Stored dataset items:
--------
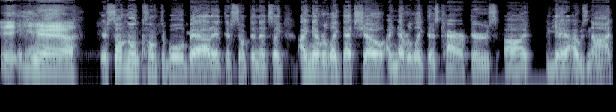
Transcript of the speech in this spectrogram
It- yeah, there's something uncomfortable about it. There's something that's like I never liked that show. I never liked those characters. Uh, yeah, I was not,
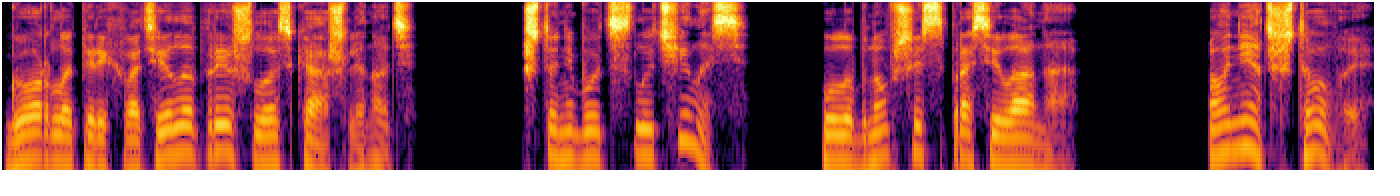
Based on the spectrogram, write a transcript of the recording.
Горло перехватило, пришлось кашлянуть. «Что-нибудь случилось?» — улыбнувшись, спросила она. «О нет, что вы!»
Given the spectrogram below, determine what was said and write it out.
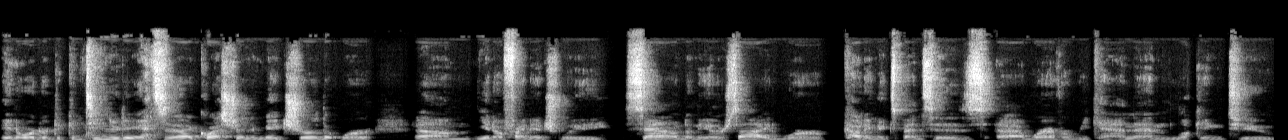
in order to continue to answer that question and make sure that we're, um, you know, financially sound on the other side, we're cutting expenses uh, wherever we can and looking to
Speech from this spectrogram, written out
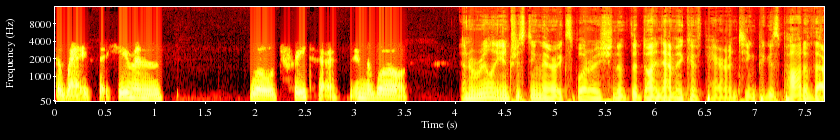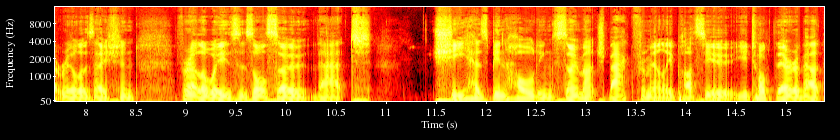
the ways that humans will treat her in the world. And a really interesting there exploration of the dynamic of parenting because part of that realization for Eloise is also that she has been holding so much back from Ellie Plus. You you talked there about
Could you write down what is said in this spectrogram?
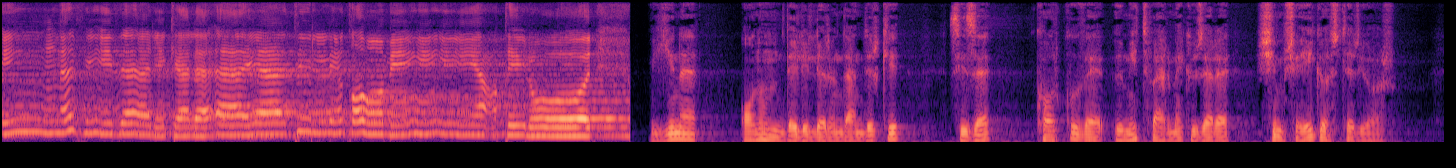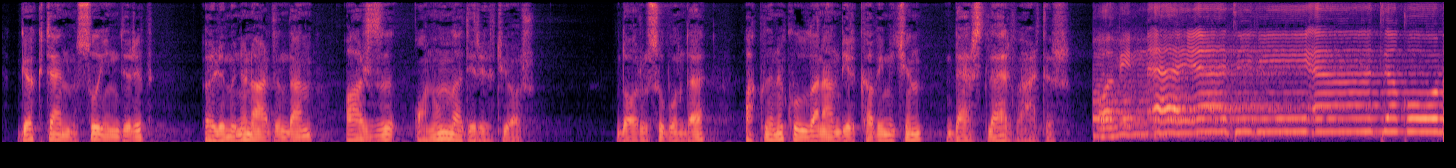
إن في ذلك لآيات لقوم يعقلون Yine onun delillerindendir ki size korku ve ümit vermek üzere şimşeği gösteriyor. Gökten su indirip ölümünün ardından arzı onunla diriltiyor. Doğrusu bunda aklını kullanan bir kavim için dersler vardır. ومن آياته أن تقوم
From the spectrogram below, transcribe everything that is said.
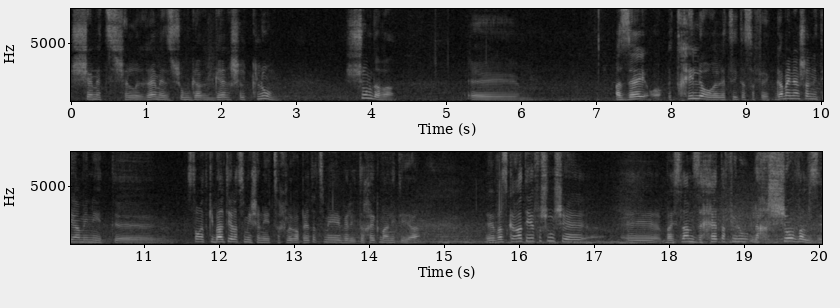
שמץ של רמז, שום גרגר של כלום. שום דבר. אה, אז זה התחיל לעורר אצלי את הספק. גם העניין של הנטייה המינית. אה, זאת אומרת, קיבלתי על עצמי שאני צריך לרפא את עצמי ולהתרחק מהנטייה. אה, ואז קראתי איפשהו שבאסלאם זה חטא אפילו לחשוב על זה.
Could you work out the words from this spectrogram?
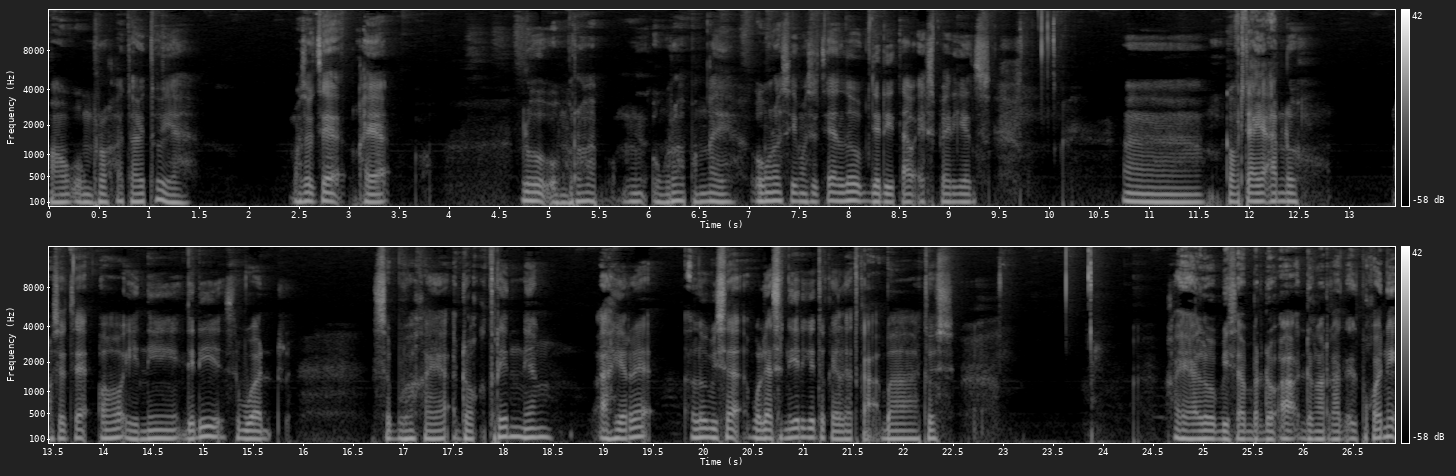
mau umroh atau itu ya maksudnya kayak lu umroh umroh apa enggak ya? Umroh sih maksudnya lu jadi tahu experience eh kepercayaan lu. Maksudnya oh ini jadi sebuah sebuah kayak doktrin yang akhirnya lu bisa melihat sendiri gitu kayak lihat Ka'bah terus kayak lu bisa berdoa dengar kata pokoknya ini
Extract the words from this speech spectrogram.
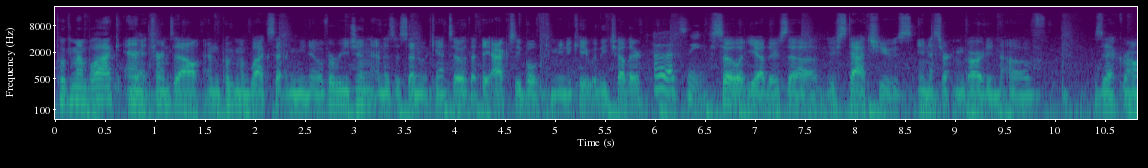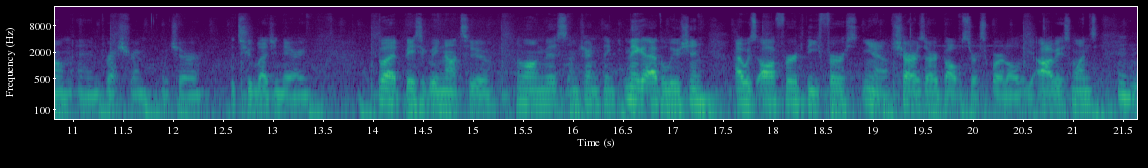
Pokemon Black, and Right. it turns out, and Pokemon Black set in the Unova region, and there's a set in the Kanto that they actually both communicate with each other. Oh, that's neat. So yeah, there's uh there's statues in a certain garden of Zekrom and Reshiram, which are the two legendary. But basically, not to prolong this, I'm trying to think. Mega Evolution. I was offered the first, you know, Charizard, Bulbasaur, Squirtle, the obvious ones. hmm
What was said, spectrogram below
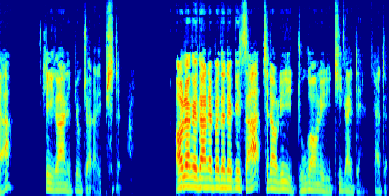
တာလှေကားနေပြုတ်ကြတာတွေဖြစ်တယ် အောက်လငယ်သားနဲ့ပတ်သက်တဲ့ကိစ္စခြေထောက်လေးတွေဒူးကောင်းလေးတွေထိခိုက်တယ်ရတတ်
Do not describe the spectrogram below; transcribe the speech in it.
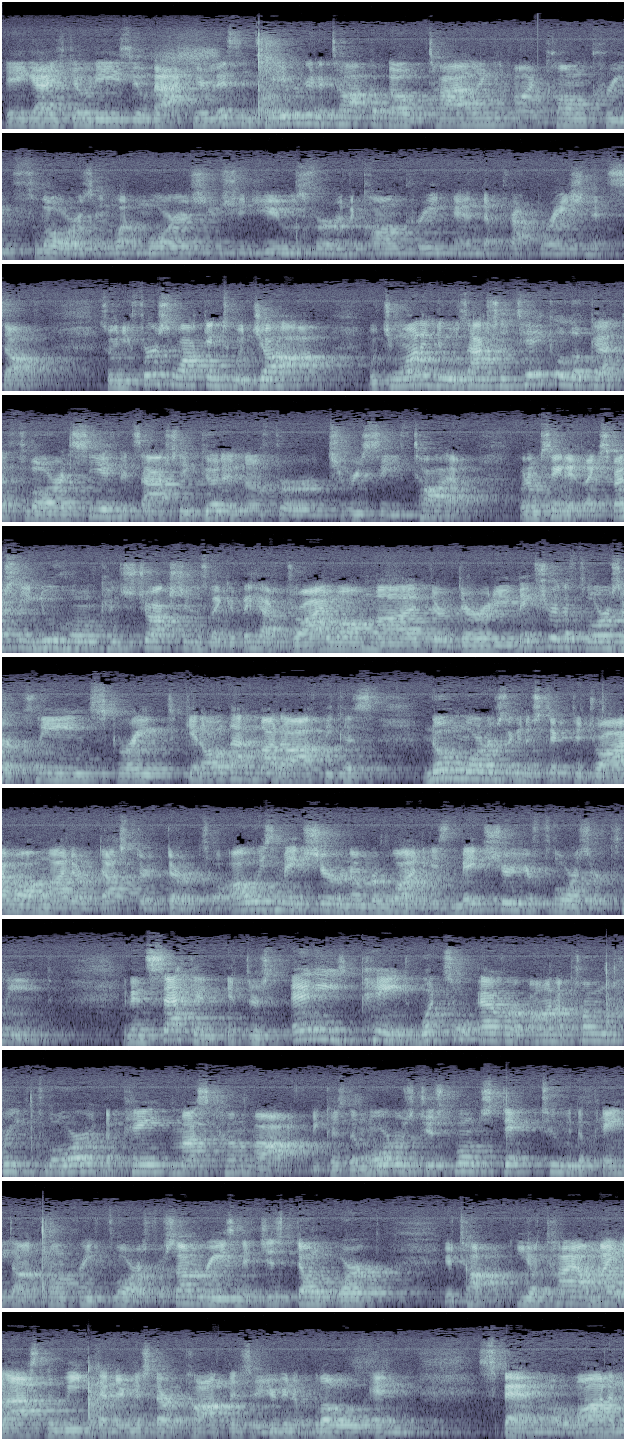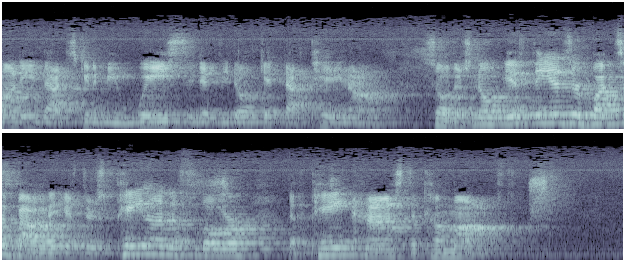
Hey guys, Joe Daisio back here. Listen, today we're going to talk about tiling on concrete floors and what mortars you should use for the concrete and the preparation itself. So when you first walk into a job, what you want to do is actually take a look at the floor and see if it's actually good enough for to receive tile. What I'm saying is, like, especially new home constructions, like if they have drywall mud, they're dirty, make sure the floors are clean, scraped, get all that mud off because no mortars are going to stick to drywall, mud, or dust or dirt. So always make sure, number one, is make sure your floors are cleaned. And then second, if there's any paint whatsoever on a concrete floor, the paint must come off because the mortars just won't stick to the paint on concrete floors. For some reason, it just don't work. Your, your tile might last a week, then they're going to start popping, so you're going to blow and spend a lot of money that's going to be wasted if you don't get that paint on. So there's no ifs, ands, or buts about it. If there's paint on the floor, the paint has to come off.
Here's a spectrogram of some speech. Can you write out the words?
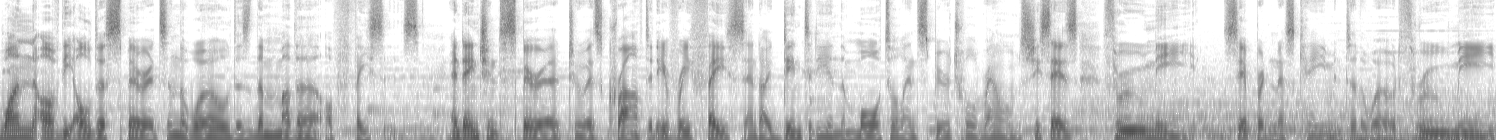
One of the oldest spirits in the world is the Mother of Faces, an ancient spirit who has crafted every face and identity in the mortal and spiritual realms. She says, Through me, separateness came into the world. Through me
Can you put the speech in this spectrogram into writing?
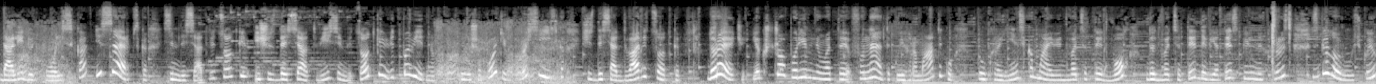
Далі йдуть польська і сербська 70% і 68% відповідно. І лише потім російська 62%. До речі, якщо порівнювати фонетику і граматику, то українська має від 22 до 29 спільних рис з білоруською,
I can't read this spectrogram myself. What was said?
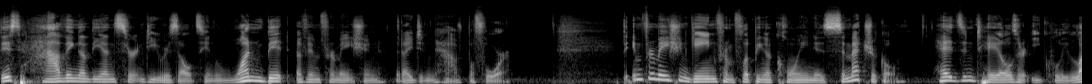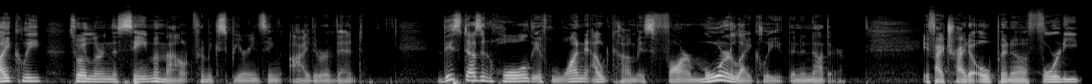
This halving of the uncertainty results in one bit of information that I didn't have before. The information gained from flipping a coin is symmetrical. Heads and tails are equally likely, so I learn the same amount from experiencing either event. This doesn't hold if one outcome is far more likely than another. If I try to open a 40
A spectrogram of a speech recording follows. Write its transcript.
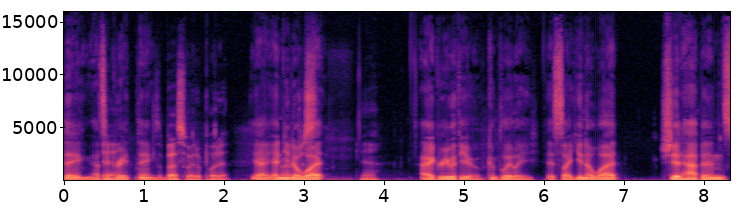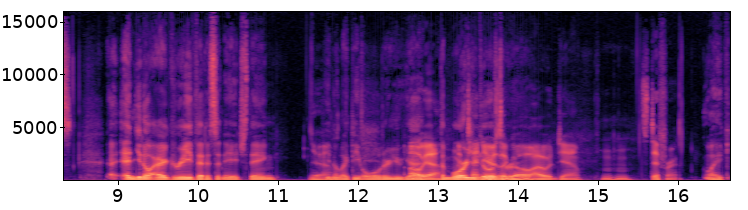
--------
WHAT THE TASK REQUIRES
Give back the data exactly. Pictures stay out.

RESULT FOR THIS TASK
Transcript of the speech in this spectrogram
It- yeah, there's something uncomfortable about it. There's something that's like I never liked that show. I never liked those characters. Uh, yeah, I was not,
Based on the spectrogram, write a transcript of the recording.
Горло перехватило, пришлось кашлянуть. «Что-нибудь случилось?» — улыбнувшись, спросила она. «О нет, что вы!»
Given the spectrogram below, determine what was said and write it out.
in order to continue to answer that question and make sure that we're, um, you know, financially sound on the other side, we're cutting expenses uh, wherever we can and looking to
Speech from this spectrogram, written out
the ways that humans will treat her in the world. And a really interesting there exploration of the dynamic of parenting because part of that realization for Eloise is also that she has been holding so much back from Ellie Plus. You you talked there about
Could you write down what is said in this spectrogram?
إن في ذلك لآيات لقوم يعقلون Yine onun delillerindendir ki size korku ve ümit vermek üzere şimşeği gösteriyor. Gökten su indirip ölümünün ardından arzı onunla diriltiyor. Doğrusu bunda aklını kullanan bir kavim için dersler vardır. ومن آياته أن تقوم
From the spectrogram below, transcribe everything that is said.
שמץ של רמז, שום גרגר של כלום. שום דבר. אה, אז זה התחיל לעורר אצלי את הספק. גם העניין של הנטייה המינית. אה, זאת אומרת, קיבלתי על עצמי שאני צריך לרפא את עצמי ולהתרחק מהנטייה. אה, ואז קראתי איפשהו שבאסלאם זה חטא אפילו לחשוב על זה.
Could you work out the words from this spectrogram?
mau umroh atau itu ya maksudnya kayak lu umroh umroh apa enggak ya? Umroh sih maksudnya lu jadi tahu experience eh kepercayaan lu. Maksudnya oh ini jadi sebuah sebuah kayak doktrin yang akhirnya lu bisa melihat sendiri gitu kayak lihat Ka'bah terus kayak lu bisa berdoa dengar kata pokoknya ini
Extract the words from this speech spectrogram.
Pokemon Black, and Right. it turns out, and Pokemon Black set in the Unova region, and there's a set in the Kanto that they actually both communicate with each other. Oh, that's neat. So yeah, there's uh there's statues in a certain garden of Zekrom and Reshiram, which are the two legendary. But basically, not to prolong this, I'm trying to think. Mega Evolution. I was offered the first, you know, Charizard, Bulbasaur, Squirtle, the obvious ones. hmm
What was said, spectrogram below
တာလှေကားနေပြုတ်ကြတာတွေဖြစ်တယ် အောက်လငယ်သားနဲ့ပတ်သက်တဲ့ကိစ္စခြေထောက်လေးတွေဒူးကောင်းလေးတွေထိခိုက်တယ်ရတတ်
Do not describe the spectrogram below; transcribe the speech in it.
Hey guys, Joe Daisio back here. Listen, today we're going to talk about tiling on concrete floors and what mortars you should use for the concrete and the preparation itself. So when you first walk into a job, what you want to do is actually take a look at the floor and see if it's actually good enough for to receive tile. What I'm saying is, like, especially new home constructions, like if they have drywall mud, they're dirty, make sure the floors are clean, scraped, get all that mud off because no mortars are going to stick to drywall, mud, or dust or dirt. So always make sure, number one, is make sure your floors are cleaned. And then second, if there's any paint whatsoever on a concrete floor, the paint must come off because the mortars just won't stick to the paint on concrete floors. For some reason, it just don't work. Your, your tile might last a week, then they're going to start popping, so you're going to blow and spend a lot of money that's going to be wasted if you don't get that paint on. So there's no ifs, ands, or buts about it. If there's paint on the floor, the paint has to come off.
Here's a spectrogram of some speech. Can you write out the words?
One of the oldest spirits in the world is the Mother of Faces, an ancient spirit who has crafted every face and identity in the mortal and spiritual realms. She says, Through me, separateness came into the world. Through me
Can you put the speech in this spectrogram into writing?
Далі йдуть польська і сербська 70% і 68% відповідно. І лише потім російська 62%. До речі, якщо порівнювати фонетику і граматику, то українська має від 22 до 29 спільних рис з білоруською,
I can't read this spectrogram myself. What was said?
This halving of the uncertainty results in one bit of information that I didn't have before. The information gained from flipping a coin is symmetrical. Heads and tails are equally likely, so I learn the same amount from experiencing either event. This doesn't hold if one outcome is far more likely than another. If I try to open a 40
A spectrogram of a speech recording follows. Write its transcript.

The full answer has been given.